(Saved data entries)
● ● ● ● ●
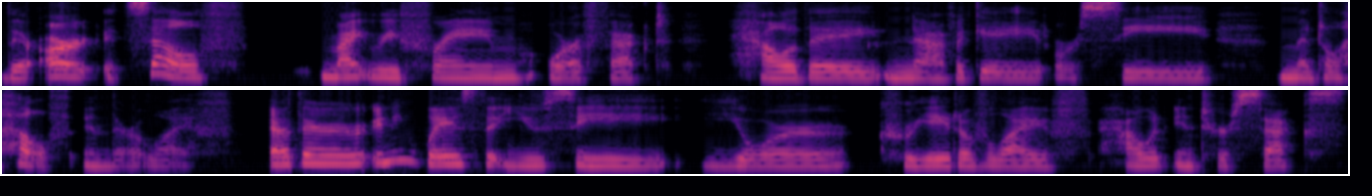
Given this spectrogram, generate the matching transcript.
their art itself might reframe or affect how they navigate or see mental health in their life. Are there any ways that you see your creative life, how it intersects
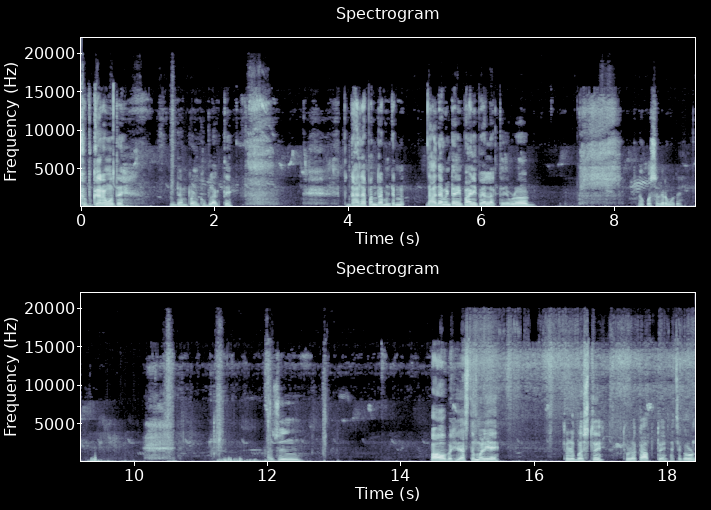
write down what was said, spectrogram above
खूप गरम होते दम पण खूप लागते दहा दहा पंधरा मिनटं दहा दहा मिनटांनी पाणी प्यायला लागतं एवढं नकोसं गरम होतं अजून पावापेक्षा जास्त मळी आहे. थोडं बसतो आहे थोडं कापतो आहे असं करून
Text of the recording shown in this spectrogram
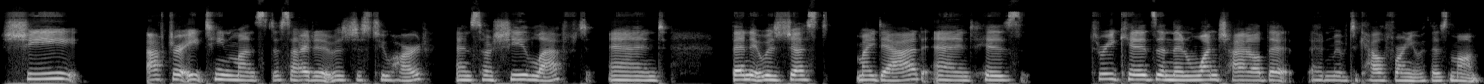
She, after 18 months, decided it was just too hard. And so she left. And then it was just my dad and his three kids, and then one child that had moved to California with his mom.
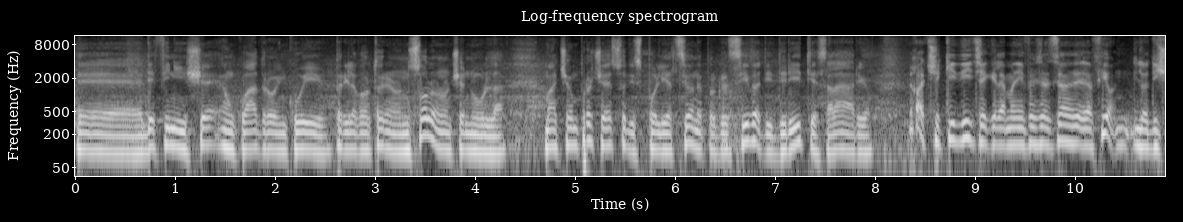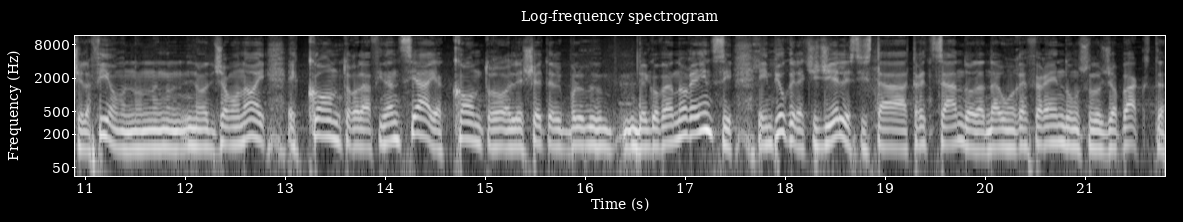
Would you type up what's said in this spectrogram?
eh, definisce, è un quadro in cui per i lavoratori non solo non c'è nulla, ma c'è un processo di spoliazione progressiva di diritti e salario. Però c'è chi dice che la manifestazione della FIOM, lo dice la FIOM, non, non lo diciamo noi, è contro la finanziaria, contro le scelte del, del governo Renzi e in più che la CGL si sta attrezzando ad andare a un referendum sullo Job Act.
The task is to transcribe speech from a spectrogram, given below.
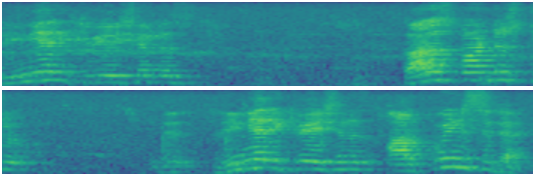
linear equation corresponds to the linear equations are coincident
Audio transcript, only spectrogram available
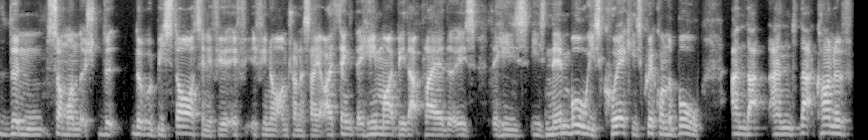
than someone that, sh- that that would be starting. If you if if you know what I'm trying to say, I think that he might be that player that is that he's he's nimble, he's quick, he's quick on the ball, and that and that kind of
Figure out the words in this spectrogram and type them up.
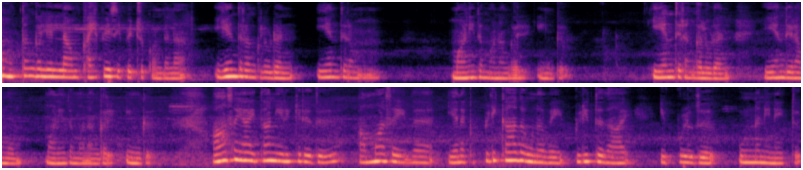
முத்தங்கள் எல்லாம் கைபேசி பெற்றுக்கொண்டன இயந்திரங்களுடன் இயந்திரம் மனித மனங்கள் இங்கு. இயந்திரங்களுடன் இயந்திரமும் மனித மனங்கள் இங்கு. ஆசையாய்த்தான் இருக்கிறது. அம்மா செய்த எனக்கு பிடிக்காத உணவை பிடித்ததாய் இப்பொழுது உண்ண நினைத்து.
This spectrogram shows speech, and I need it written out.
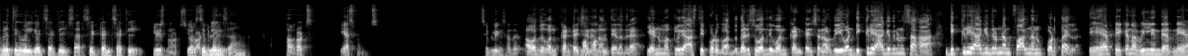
everything will get settled sir sit and please not ಹೌದು ಒಂದ್ ಕಂಟೆನ್ಶನ್ ಅಂತ ಹೇಳಿದ್ರೆ ಹೆಣ್ಣು ಆಸ್ತಿ ಕೊಡಬಾರ್ದು. ದಟ್ ಇಸ್ ಓನ್ಲಿ ಒಂದ್ ಕಂಟೆನ್ಶನ್ ಅವ್ರದ್ದು ಈ ಇವನ್ ಡಿಕ್ರಿ ಆಗಿದ್ರು ಸಹ ಡಿಕ್ರಿ ಆಗಿದ್ರು ನಮ್ ಫಾಲ್ ನನಗ್ ಕೊಡ್ತಾ ಇಲ್ಲ. They have taken a will in their name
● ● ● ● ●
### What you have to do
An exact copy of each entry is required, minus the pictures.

### Solved problem
Given this spectrogram, generate the matching transcript.
their art itself might reframe or affect how they navigate or see mental health in their life. Are there any ways that you see your creative life, how it intersects
write down what was said, spectrogram above
खूप गरम होते दम पण खूप लागते दहा दहा पंधरा मिनटं दहा दहा मिनटांनी पाणी प्यायला लागतं एवढं नकोसं गरम होतं अजून पावापेक्षा जास्त मळी आहे. थोडं बसतो आहे थोडं कापतो आहे असं करून
Text of the recording shown in this spectrogram
She, after 18 months, decided it was just too hard. And so she left. And then it was just my dad and his three kids, and then one child that had moved to California with his mom.
Would you type up what's said in this spectrogram?
eh, definisce, è un quadro in cui per i lavoratori non solo non c'è nulla, ma c'è un processo di spoliazione progressiva di diritti e salario. Però c'è chi dice che la manifestazione della FIOM, lo dice la FIOM, non, non lo diciamo noi, è contro la finanziaria, contro le scelte del, del governo Renzi e in più che la CGL si sta attrezzando ad andare a un referendum sullo Job Act.
The task is to transcribe speech from a spectrogram, given below.
linear equation corresponds to the linear equations are coincident
Audio transcript, only spectrogram available
than someone that, sh- that that would be starting. If you if if you know what I'm trying to say, I think that he might be that player that is that he's he's nimble, he's quick, he's quick on the ball, and that and that kind of
Figure out the words in this spectrogram and type them up.
முத்தங்கள் எல்லாம் கைபேசி பெற்றுக்கொண்டன இயந்திரங்களுடன் இயந்திரம் மனித மனங்கள் இங்கு. இயந்திரங்களுடன் இயந்திரமும் மனித மனங்கள் இங்கு. ஆசையாய்த்தான் இருக்கிறது. அம்மா செய்த எனக்கு பிடிக்காத உணவை பிடித்ததாய் இப்பொழுது உண்ண நினைத்து.
This spectrogram shows speech, and I need it written out.
everything will get settled sir sit and please not ಹೌದು ಒಂದ್ ಕಂಟೆನ್ಶನ್ ಅಂತ ಹೇಳಿದ್ರೆ ಹೆಣ್ಣು ಆಸ್ತಿ ಕೊಡಬಾರ್ದು. ದಟ್ ಇಸ್ ಓನ್ಲಿ ಒಂದ್ ಕಂಟೆನ್ಶನ್ ಅವ್ರದ್ದು ಈ ಇವನ್ ಡಿಕ್ರಿ ಆಗಿದ್ರು ಸಹ ಡಿಕ್ರಿ ಆಗಿದ್ರು ನಮ್ ಫಾಲ್ ನನಗ್ ಕೊಡ್ತಾ ಇಲ್ಲ. They have taken a will in their name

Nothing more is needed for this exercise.